But there was never a word or a clue. My mother said that Mandy had been an angel come straight from Heaven, and God wanted her back. The completeness with which she disappeared made it easy to believe she’d ascended straight to Heaven from the corner of Twenty-Third and First. I curled up on my mother’s lap and cried. She stroked my hair and my arms and my back and I buried my face in her chest and cried into her loving warmth for the first time in years, and the last time ever. My father sat beside us. He rested his head on her shoulder and she rested her head on his, and he kept his hand over the hand I used to clutch my mother’s arm.
Later I began to fear losing my friendship necklace. It was in the shape of half a heart and read “Be Fri.” She wore “st ends.” This was the last tie I had to her, and I couldn’t bear the thought of the chain snapping, or some guy yanking it away for the modest amount of gold it contained, so I took it off one day and put it in a box, and over time the box moved from my nightstand to my dresser to a bookshelf.

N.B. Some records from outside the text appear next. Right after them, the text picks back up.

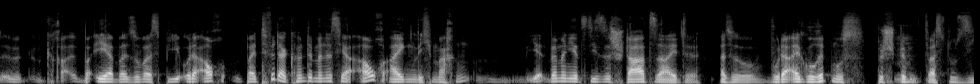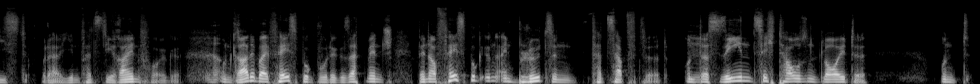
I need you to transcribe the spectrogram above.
äh, eher bei sowas wie, oder auch bei Twitter könnte man es ja auch eigentlich machen, wenn man jetzt diese Startseite, also wo der Algorithmus bestimmt, mhm. was du siehst, oder jedenfalls die Reihenfolge. Ja. Und gerade bei Facebook wurde gesagt, Mensch, wenn auf Facebook irgendein Blödsinn verzapft wird und mhm. das sehen zigtausend Leute, und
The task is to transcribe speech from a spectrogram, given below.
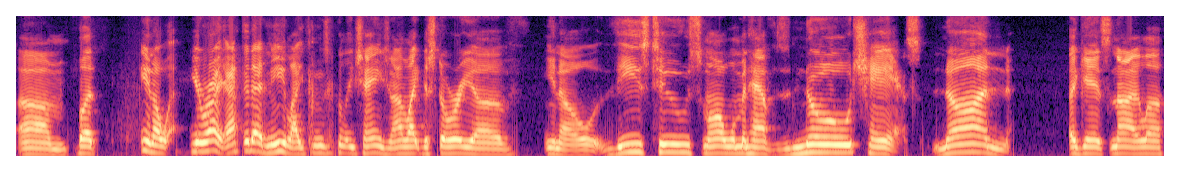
um but you know you're right after that knee like things completely changed and I like the story of you know these two small women have no chance none against Nyla.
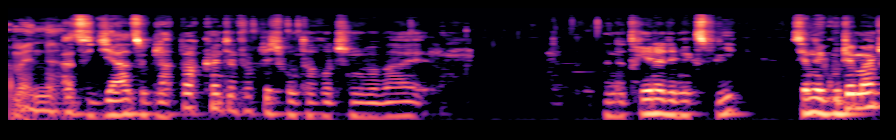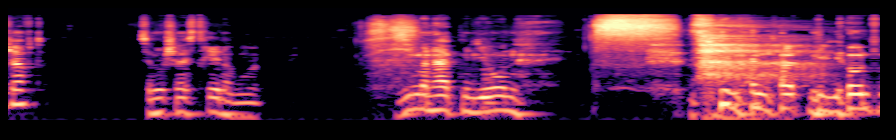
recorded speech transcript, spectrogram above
am Ende. Also ja, so Gladbach könnte wirklich runterrutschen, wobei, wenn der Trainer demnächst fliegt. Sie haben eine gute Mannschaft. Sie haben einen scheiß Trainer wohl. Siebeneinhalb Millionen. Siebeneinhalb Millionen,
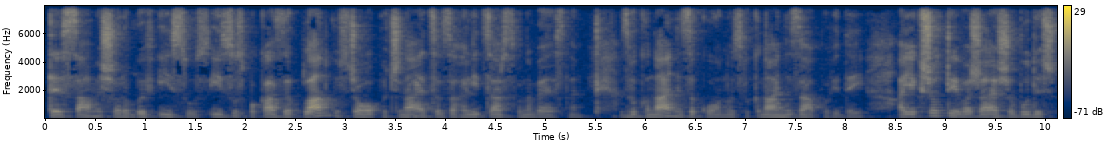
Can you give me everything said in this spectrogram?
те саме, що робив Ісус. Ісус показує планку, з чого починається взагалі Царство Небесне, з виконання закону, з виконання заповідей. А якщо ти вважаєш, що будеш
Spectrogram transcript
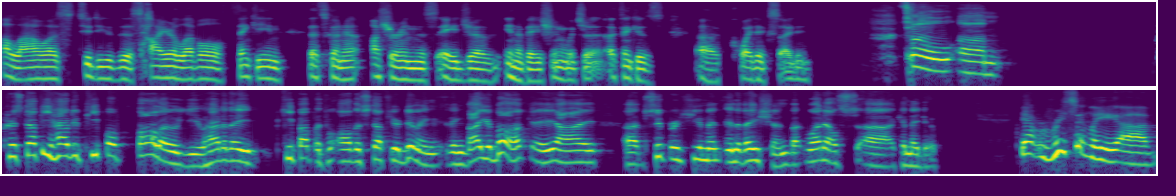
allow us to do this higher level thinking that's going to usher in this age of innovation, which uh, I think is uh, quite exciting. So, um, Chris Duffy, how do people follow you? How do they keep up with all the stuff you're doing? They can buy your book, AI uh, Superhuman Innovation, but what else uh, can they do? Yeah, recently uh,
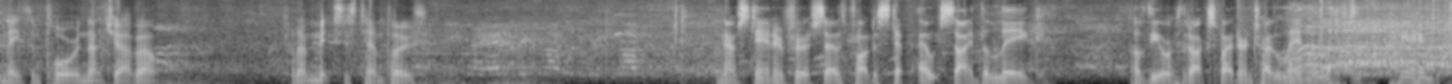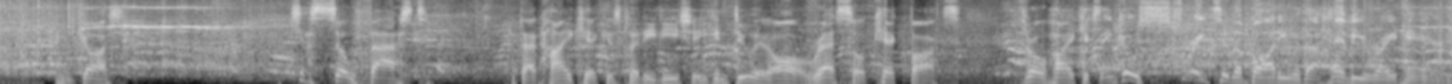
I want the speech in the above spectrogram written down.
Nathan pouring that jab out, trying to mix his tempos. Now standard for a southpaw to step outside the leg of the orthodox fighter and try to land the left hand. And gosh, just so fast with that high kick is Kledi Disha. He can do it all, wrestle, kickbox, throw high kicks, and go straight to the body with a heavy right hand.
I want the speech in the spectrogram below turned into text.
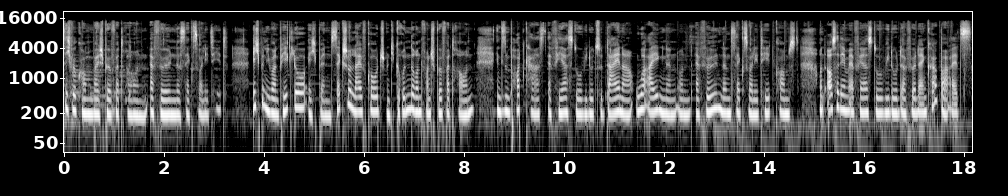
Herzlich willkommen bei Spürvertrauen, erfüllende Sexualität. Ich bin Yvonne Peklo, ich bin Sexual Life Coach und die Gründerin von Spürvertrauen. In diesem Podcast erfährst du, wie du zu deiner ureigenen und erfüllenden Sexualität kommst und außerdem erfährst du, wie du dafür deinen Körper als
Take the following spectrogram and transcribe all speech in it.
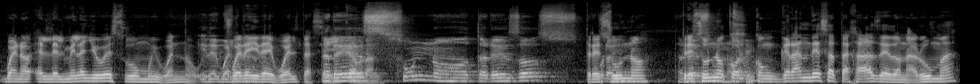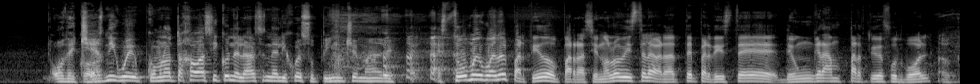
Bueno, el del Milan Juve estuvo muy bueno, güey. Fue de ida y vuelta, sí, cabrón. 3-1, 3-2. 3-1. 3-1 con, sí. con grandes atajadas de Donnarumma. O de Chesney, güey. ¿Cómo no atajaba así con el Arsenal, hijo de su pinche madre? Estuvo muy bueno el partido, Parra. Si no lo viste, la verdad te perdiste de un gran partido de fútbol. Ok.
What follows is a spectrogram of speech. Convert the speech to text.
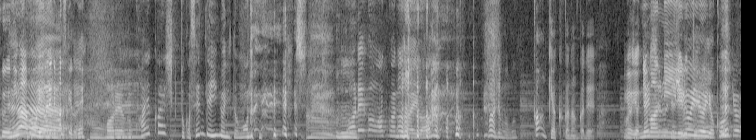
ふうにはもう言われてますけどね。あれもう開会式とかせんでいいのにと思うのに、うん。あれがわかんないわ。まあでも無観客かなんかで。いやいや絶対2万人入いれるって。やいやいや観客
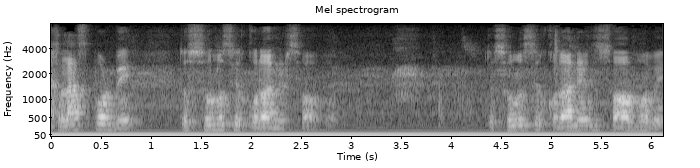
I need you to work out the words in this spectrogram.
এখলাস পড়বে, তো ষোলশি কোরআনের সব হবে। তো কোরআনের সব হবে,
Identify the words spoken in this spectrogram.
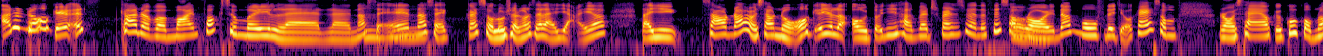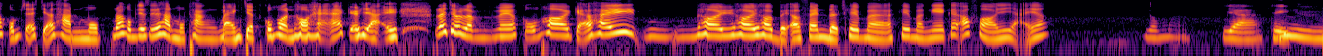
I don't know, kiểu it's kind of a mind fuck to me là là nó sẽ nó sẽ cái solution nó sẽ là vậy á. Tại vì sau đó rồi sao nữa kiểu như là ừ tự nhiên thành friends with benefits xong Ừ. rồi nó move đi chỗ khác xong rồi sao kiểu cuối cùng nó cũng sẽ trở thành một nó cũng sẽ trở thành một thằng bạn chịch của mình thôi hả? Kiểu vậy. Nói chung là Mel cũng hơi cảm thấy ừm, hơi hơi hơi bị offended khi mà khi mà nghe cái offer như vậy á. Đúng rồi. Dạ thì Ừ.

When we moved to Mercer Street in the tenth grade it moved to a drawer, and it didn’t follow me to college. I had assumed once that Mandy and I would raise our families together on Twenty-Second Street in adjoining apartments; we had discussed this at great length. Now I live on East Eighty-Fourth, my husband only barely knows her name, and my sons–who I had believed once would know her and love her as a second mother–have never even heard mention of her. I don’t even know if I’m more protective of them because of Mandy or because times have changed and even though the city today is safer than it has ever been in its long and storied history, all parents now keep their children close. Mandy today would never be allowed to walk two blocks alone in broad daylight on a busy street. Maybe that’s because too many of us have stories of friends that never made it into the paper but that bind us all as an unspoken collective memory. Maybe it’s because we’re always fighting the last war.
The details I’ve left out are the details I don’t remember. What exactly did we talk about? Why was she so funny? What did she actually look like? She isn’t real to me anymore. Maybe she never was. A beautiful girl is an illusion. She is as bound to this world as the rest of us. Perhaps more so, as her beauty can blind those around her to the fact that she is human, and mortal, and as precious as fragile as any of us. She is not a totem, she is a girl, and if she is beautiful it is because all girls are beautiful, each in her own way. The attention can spoil her, or confuse her, or punish her. Or not affect her at all, if she overcomes her beauty and become something more. Her beauty is a lie, because she will grow up and stop being a girl, but continue being herself all the same.
I miss her. Mandy Everett was the most beautiful seventh grader in Manhattan and possibly all of New York City. The world was open to her in ways that it wasn’t open to all of us. When she was gone we soldiered on in the drabness of her absence, though it didn’t feel courageous or disciplined at all to keep going. We just did, until it faded away and all that remained were the memories of totems and the echoes of love.